Nature Photography, 2003-present

Taking photographs goes back thirty years for me, inspired by a dedicated elementary teacher who taught me how to use a darkroom and develop my own film. However digital photography has recently provided the means to take all of the photographs I want in a more environmentally friendly way and so it has become a form of shorthand as I walk. I often shoot nature images, as I find it a great way to capture the changing of the seasons and the beauty inherent around me every day in the city or wherever I find myself. These photographs sometimes inspire other artworks in my practice.






Leaf Paintings, 2013

Inspired by the annual spectacular fall colours in my neighbourhood, I collected leaves from trees and bushes on my daily dog walks over a six week period in the fall of 2013. For over a month, I made watercolours of these leaves each day to capture and honour the artistic efforts of the earth.





Meditations on a Friendship, 2006-2010

This handmade book provided an opportunity to reflect on my long-standing friendship with artist and educator Julie Frost. Through the techniques, materials and images used, this series of twelve collages and folding sculptures weaves in elements from our professional collaborations and personal journeys. It was created as a gift for Julie for her years of caring and support.





Handmade Books, 2003-present

I have become intrigued by bookmaking and papermaking in recent years, due in part to the environmentally friendly nature of the materials, and in part to the integration of language and image that bookmaking so beautifully affords. To this end I have been experimenting with paper making on a small scale, using recycled fibers as the basis for the paper with natural materials as additives. I have also been using others’ handmade papers and found papers as the basis for bookmaking as both are biodegradable and offer intriguing patterns, textures and meanings. Inspired by my connections to place at home, work, and through travelling, as well as my personal and professional relationships with others, these books are act as memory, meditation and reflection, allowing me to embed and integrate my head, heart, hands and spirit together in my art-making.





Artworks, 2003-present

I work in a variety of media on an ongoing basis as a means of experimentation and a way of keeping my creative juices flowing. Some are made in workshops with my students; others are made to play with new materials and techniques. Often I am experimenting with the inclusion of natural images or biodegradable materials.





Turning Over a New Leaf, 2003

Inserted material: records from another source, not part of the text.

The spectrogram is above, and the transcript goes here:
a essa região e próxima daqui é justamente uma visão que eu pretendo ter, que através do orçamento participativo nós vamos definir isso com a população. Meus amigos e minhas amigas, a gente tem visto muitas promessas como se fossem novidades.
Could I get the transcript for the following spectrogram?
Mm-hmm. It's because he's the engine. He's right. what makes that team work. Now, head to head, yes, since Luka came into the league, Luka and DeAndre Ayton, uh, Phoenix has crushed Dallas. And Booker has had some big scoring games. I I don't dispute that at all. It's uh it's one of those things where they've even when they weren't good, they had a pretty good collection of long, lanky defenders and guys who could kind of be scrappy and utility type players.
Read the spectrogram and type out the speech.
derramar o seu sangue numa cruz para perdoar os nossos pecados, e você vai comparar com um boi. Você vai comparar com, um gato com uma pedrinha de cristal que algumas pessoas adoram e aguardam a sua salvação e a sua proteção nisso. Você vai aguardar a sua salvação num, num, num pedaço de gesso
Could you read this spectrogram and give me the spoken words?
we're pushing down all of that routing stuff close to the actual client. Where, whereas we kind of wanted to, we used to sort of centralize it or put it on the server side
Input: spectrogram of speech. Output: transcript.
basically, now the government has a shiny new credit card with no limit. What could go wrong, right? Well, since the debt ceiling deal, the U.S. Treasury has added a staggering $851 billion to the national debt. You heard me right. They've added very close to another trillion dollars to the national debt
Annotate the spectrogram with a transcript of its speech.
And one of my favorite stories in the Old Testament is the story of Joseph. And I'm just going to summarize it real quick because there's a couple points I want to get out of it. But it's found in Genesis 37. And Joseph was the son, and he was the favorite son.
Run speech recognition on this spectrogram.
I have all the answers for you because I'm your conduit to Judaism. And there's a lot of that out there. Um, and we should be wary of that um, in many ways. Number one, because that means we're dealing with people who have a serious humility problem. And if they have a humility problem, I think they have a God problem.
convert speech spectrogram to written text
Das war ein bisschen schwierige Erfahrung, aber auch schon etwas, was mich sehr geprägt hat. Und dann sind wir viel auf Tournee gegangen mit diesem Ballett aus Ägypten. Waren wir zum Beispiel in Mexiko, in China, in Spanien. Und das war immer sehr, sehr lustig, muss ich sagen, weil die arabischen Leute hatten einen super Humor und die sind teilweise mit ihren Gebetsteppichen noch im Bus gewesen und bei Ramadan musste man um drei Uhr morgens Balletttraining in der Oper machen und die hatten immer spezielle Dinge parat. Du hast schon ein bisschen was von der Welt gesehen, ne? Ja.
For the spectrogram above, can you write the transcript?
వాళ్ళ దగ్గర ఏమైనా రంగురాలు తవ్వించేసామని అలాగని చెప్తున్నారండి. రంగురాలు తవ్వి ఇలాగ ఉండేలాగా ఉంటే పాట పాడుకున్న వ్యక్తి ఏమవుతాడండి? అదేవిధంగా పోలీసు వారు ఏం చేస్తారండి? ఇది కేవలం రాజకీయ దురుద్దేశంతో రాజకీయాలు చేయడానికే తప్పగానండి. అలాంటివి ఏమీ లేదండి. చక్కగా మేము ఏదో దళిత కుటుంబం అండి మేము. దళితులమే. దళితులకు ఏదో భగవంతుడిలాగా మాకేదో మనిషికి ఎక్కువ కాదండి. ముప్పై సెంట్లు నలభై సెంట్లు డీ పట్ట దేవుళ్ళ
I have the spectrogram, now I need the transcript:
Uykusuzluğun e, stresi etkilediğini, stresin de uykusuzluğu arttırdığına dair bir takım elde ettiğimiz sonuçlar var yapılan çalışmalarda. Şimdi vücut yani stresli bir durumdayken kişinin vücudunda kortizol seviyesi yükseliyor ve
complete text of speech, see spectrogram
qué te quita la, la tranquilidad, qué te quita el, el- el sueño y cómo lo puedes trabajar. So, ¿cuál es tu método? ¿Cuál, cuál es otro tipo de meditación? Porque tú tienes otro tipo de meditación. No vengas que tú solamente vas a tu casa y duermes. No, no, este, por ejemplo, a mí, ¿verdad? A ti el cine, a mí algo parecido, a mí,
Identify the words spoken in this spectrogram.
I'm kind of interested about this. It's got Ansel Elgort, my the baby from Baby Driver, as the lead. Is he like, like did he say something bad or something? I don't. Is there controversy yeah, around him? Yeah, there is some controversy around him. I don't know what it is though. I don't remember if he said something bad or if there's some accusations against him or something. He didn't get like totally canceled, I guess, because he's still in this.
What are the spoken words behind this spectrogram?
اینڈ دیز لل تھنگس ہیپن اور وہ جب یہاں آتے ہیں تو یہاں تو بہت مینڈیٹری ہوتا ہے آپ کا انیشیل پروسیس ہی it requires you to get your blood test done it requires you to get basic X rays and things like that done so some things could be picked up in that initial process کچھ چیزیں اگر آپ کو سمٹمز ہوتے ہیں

This biodegradable installation was hung in the trees of the Etienne Brulé Park along the Humber River. Made of hundreds of leaves constructed from handmade Japanese paper and rafia, (a type of plant-based string), it was installed in a variety of sites so that it might have been found unexpectedly. On both sides of each leaf was a pair of words reflecting the contrasting and contradictory lenses that humans often perceive nature through – growth/decay, wild/tame, fear/awe, pure/contaminated - resulting in inner and outer conflicts with the environments in which we live. The installation was planned as an ephemeral one, one that would leave no waste or byproduct at the end; the leaves and stems, being made of natural materials, biodegraded over the course of a few weeks. This was a fitting end to the piece; while I am interested in sharing my ideas about art and nature with others, I am not interested in creating permanent objects that will end up in a landfill in the years to come.





Condolences for Nature, 2008

This nature-based installation aimed to express sympathy for nature for the misery humans are inflicting on it, but at the same time reflect the trite ways we are attempting to deal with the environmental problems we are creating. Echoing a stereotypical condolence card, a bed of hostas outside my classroom at the University of Toronto became the temporary hosts for this printmaking project, which used water-based, non-toxic inks. Like many band-aid solutions to environmental issues, this art installation disappeared within a short time.